Book 15 Reign of Henry VIII

Book 15 Reign of Henry VIII

The Reign of Henry VIII; Containing the Space of Thirty Seven Years and Nine Months

Chapter I
His Education

HENRY VIII, SON AND SUCCESSOR OF HENRY VII, came to the Crown at the age of eighteen years, wanting a few months[1]. The Lord Herbert, his Historian, says, the King his Father designed him at first for the Archbishopric of Canterbury, because having an elder Son, there was no likelihood that this would ascend the Throne. And therefore, continues he, care was taken to instruct him in all the parts of Learning necessary for a Prince that was one day to be a Churchman.
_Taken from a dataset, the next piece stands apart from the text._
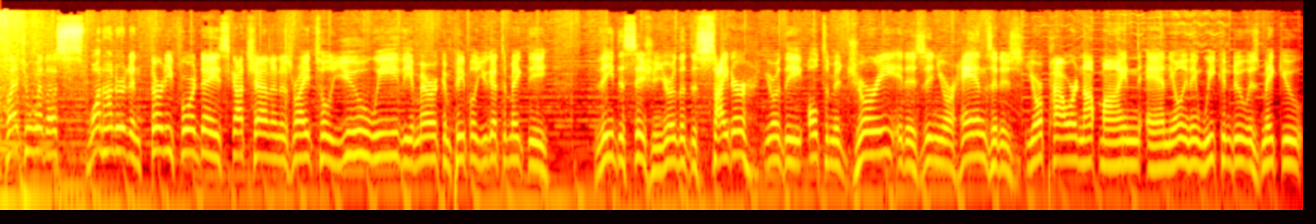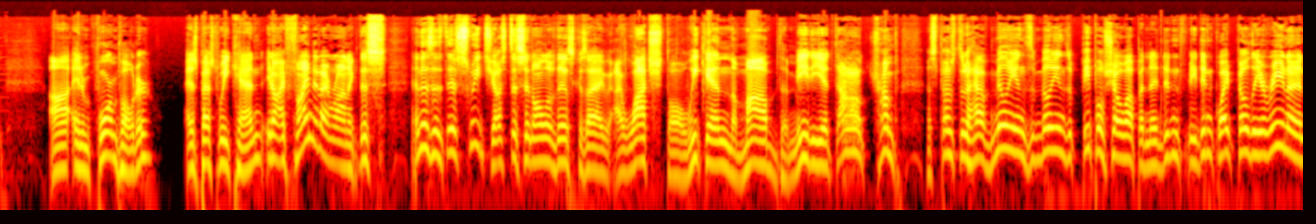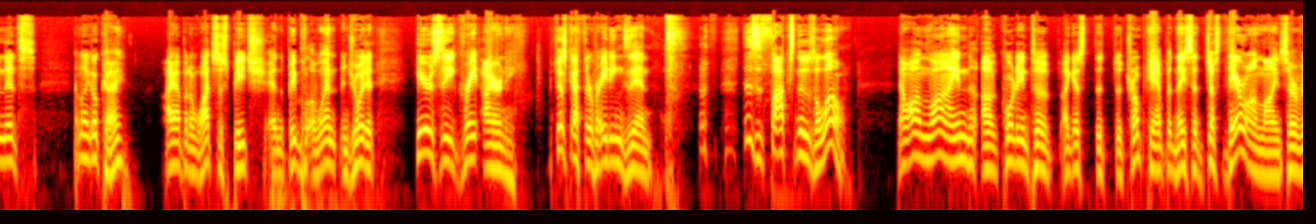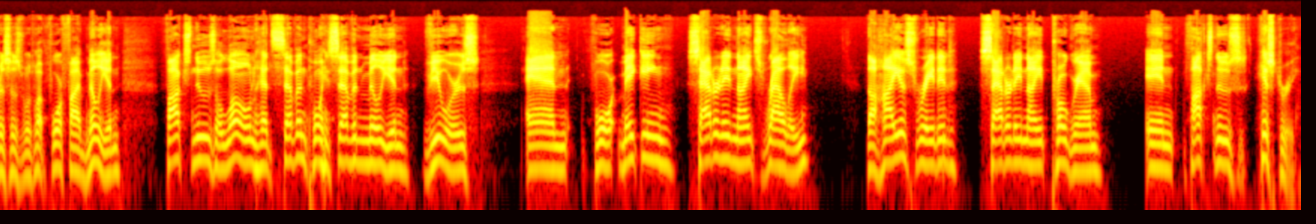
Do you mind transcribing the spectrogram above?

He would have spoken more justly, if he had only said, that Henry VII had such a design when he first put him upon his studies. But as the young prince was become his heir apparent at the age of eleven years, it could not be with the same view, that he caused him to pursue the study of such parts of learning as were proper for a clergyman. It is more likely therefore, that the King his father kept him to his studies, for fear his active and fiery spirit should carry him to more dangerous employments.

He was only son of Queen Elizabeth, heiress of the House of York. Consequently he might have given the King his father some trouble, had he thought of asserting his right as heir to his mother. However this be, Henry having taken a relish for learning in his younger years, preserved it ever after.

He always delighted in perusing good books, and conversing with the learned, even when the multitude of his affairs seemed to divert him from such kind of employments. By this means he made advances in the sciences very uncommon to great Princes. Francis I, his contemporary, stiled by the French historians, the father of the muses, was in learning much his inferior. He spoke French and Latin very well and readily. He was perfectly skilled in music, as two entire Masses composed by himself, and often sung in his chapel, do abundantly witness. He was exercised in the most abstruse points of the Aristotelian Philosophy, which alone was in vogue in those days (1503). But he applied himself chiefly to the study of Divinity, as it was then taught in the universities, all stuffed with useless questions. Thomas Aquinas’s Summary was his favourite book.